If you keep African cichlids, especially from Lake Malawi, and you have a sand or mini-gravel substrate, you may end up with a bower in your tank. Within the context of fish, a bower is a typically well-defined depression, often on a raised mound. Cichlids aren't the only Perciformes to exhibit bower building, which is primarily a social behavior exhibited by males for mate attraction. Bass, perch, and bluegill are other common freshwater fish that perform this ritual.
If you're interested in the nuts and bolts of bower building by Lake Malawi cichlids, check out this outstanding scholarly article from the journal Frontiers in Ecology an Evolution. Yes, it's a research article, but it's readability is rather high for the lay public, in my opinion.
During my regular water change yesterday, I removed all of the rock work on one end of the 55g tank. I alternate removing the rock on each end of the tank over the course of a month, though I change water weekly. This tank is all mbuna, so they love their rocks.
If you've never kept mbuna cichlids from Lake Malawi, I encourage you to give them a try. Start with just few if you've never kept them. As a group, they tend to be rather aggressive. That's not to say every mbuna species is aggressive nor is every fish of a species. However, I would consider it the rule rather than exception.
I always enjoy watching mine after I've removed the rock, cleaned the sand, and returned the rocks in a new arrangement. Within minutes, the cichlids are exploring by going in and out of every crevice and hole they can fit into. You can see the many caves and openings in both photos. It's quite fun to watch. Unfortunately, when I took the photos, a couple of hours had passed since I cleaned the tank. They were more interested in getting fed rather than exploring, because I was sitting in front of the tank. Notice in the bottom photo how many of them are facing the front of the tank staring at me.

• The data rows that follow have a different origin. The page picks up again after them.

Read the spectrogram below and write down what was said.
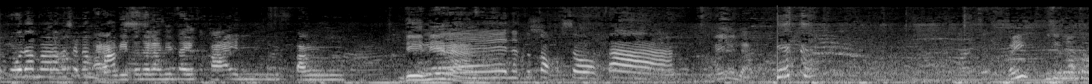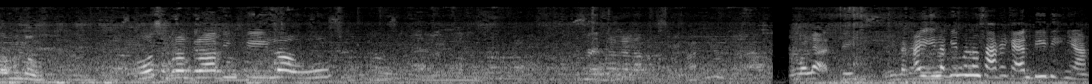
pupunan mo naman siya ng Parang box. dito na lang din tayo kakain pang Dinner ah. Eh, natutokso ka. Ayun lang. Ay, gusto nga ito uminom. Oh, sobrang grabing pila, oh. Wala, te. Ay, ilagay mo lang sa akin kay ang didi niya.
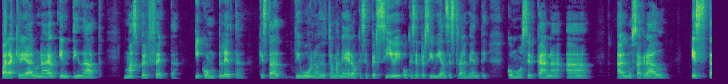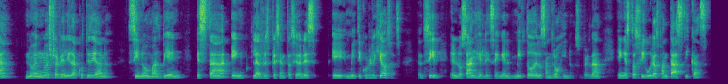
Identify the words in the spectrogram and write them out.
para crear una entidad más perfecta y completa, que está de una o de otra manera, o que se percibe o que se percibía ancestralmente como cercana a, a lo sagrado, está no en nuestra realidad cotidiana, sino más bien está en las representaciones eh, mítico-religiosas es decir, en los ángeles, en el mito de los andróginos, ¿verdad? En estas figuras fantásticas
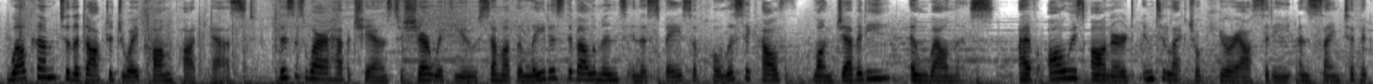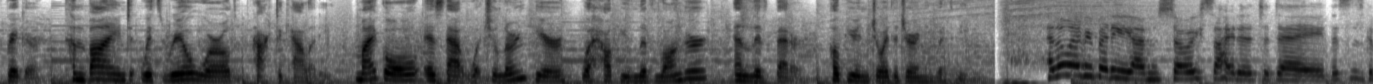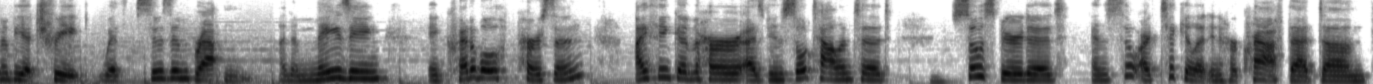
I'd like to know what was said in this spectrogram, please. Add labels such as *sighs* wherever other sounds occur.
Welcome to the Dr. Joy Kong podcast. This is where I have a chance to share with you some of the latest developments in the space of holistic health, longevity, and wellness. I have always honored intellectual curiosity and scientific rigor, combined with real world practicality. My goal is that what you learn here will help you live longer and live better. Hope you enjoy the journey with me. Hello, everybody. I'm so excited today. This is going to be a treat with Susan Bratton, an amazing incredible person. I think of her as being so talented, so spirited, and so articulate in her craft that um,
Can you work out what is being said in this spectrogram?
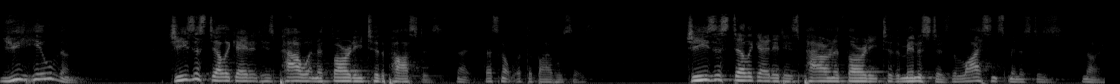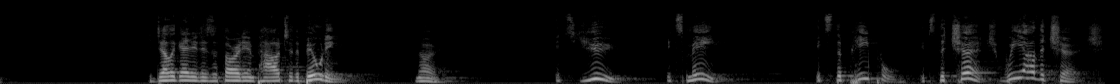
You heal them. Jesus delegated his power and authority to the pastors. No, that's not what the Bible says. Jesus delegated his power and authority to the ministers, the licensed ministers. No. He delegated his authority and power to the building. No. It's you. It's me. It's the people. It's the church. We are the church.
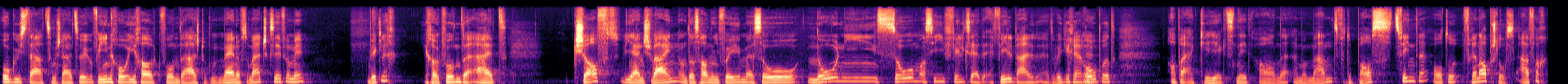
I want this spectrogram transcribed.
Augustin, zum schnell zu, auf ihn kommen, ich habe gefunden, er ist der Man of the Match für mich. Wirklich. Ich habe gefunden, er hat geschafft wie ein Schwein und das habe ich von ihm so noch nie so massiv viel gesehen. Viel Ball hat er wirklich erobert, ja. aber er kriegt es nicht an, einen Moment für den Pass zu finden oder für einen Abschluss. Einfach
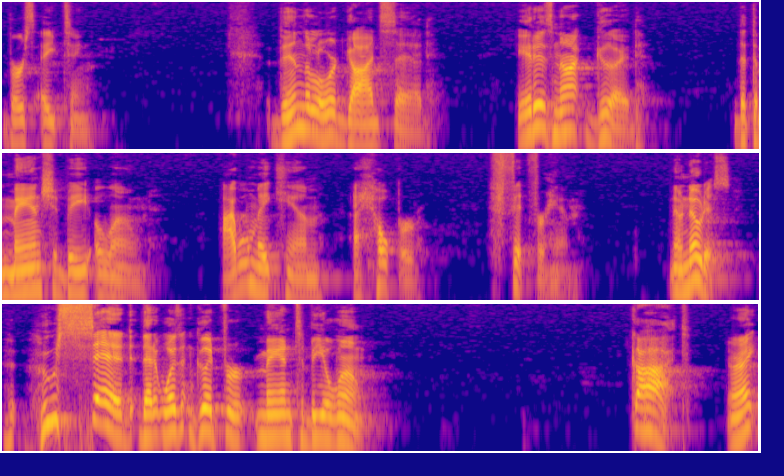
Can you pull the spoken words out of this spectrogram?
Verse 18. Then the Lord God said, it is not good that the man should be alone. I will make him a helper fit for him. Now, notice, who said that it wasn't good for man to be alone? God. All right?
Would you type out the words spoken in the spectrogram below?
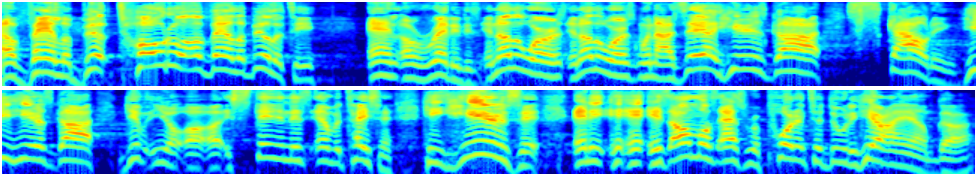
availability, total availability, and a readiness. In other words, in other words, when Isaiah hears God scouting, he hears God giving, you know, uh, uh, extending this invitation. He hears it, and he, it's almost as reporting to duty. Here I am, God.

In the top photo, it looks like I captured the red zebra, one of the yellow labs, and one of the "elongatus chailosi". In the bottom photo, besides a yellow lab, the zebra, and both chailosis, you can see a perlmutt and a "red top Ndumbi." I believe I also see the demasoni.
In both photos you can clearly see some species that aren't African cichlids. They are dithers.
The Cichlid Room Companion
Tropical Fish Hobbyist
American Cichlid Assoc.
African Cichlid Hub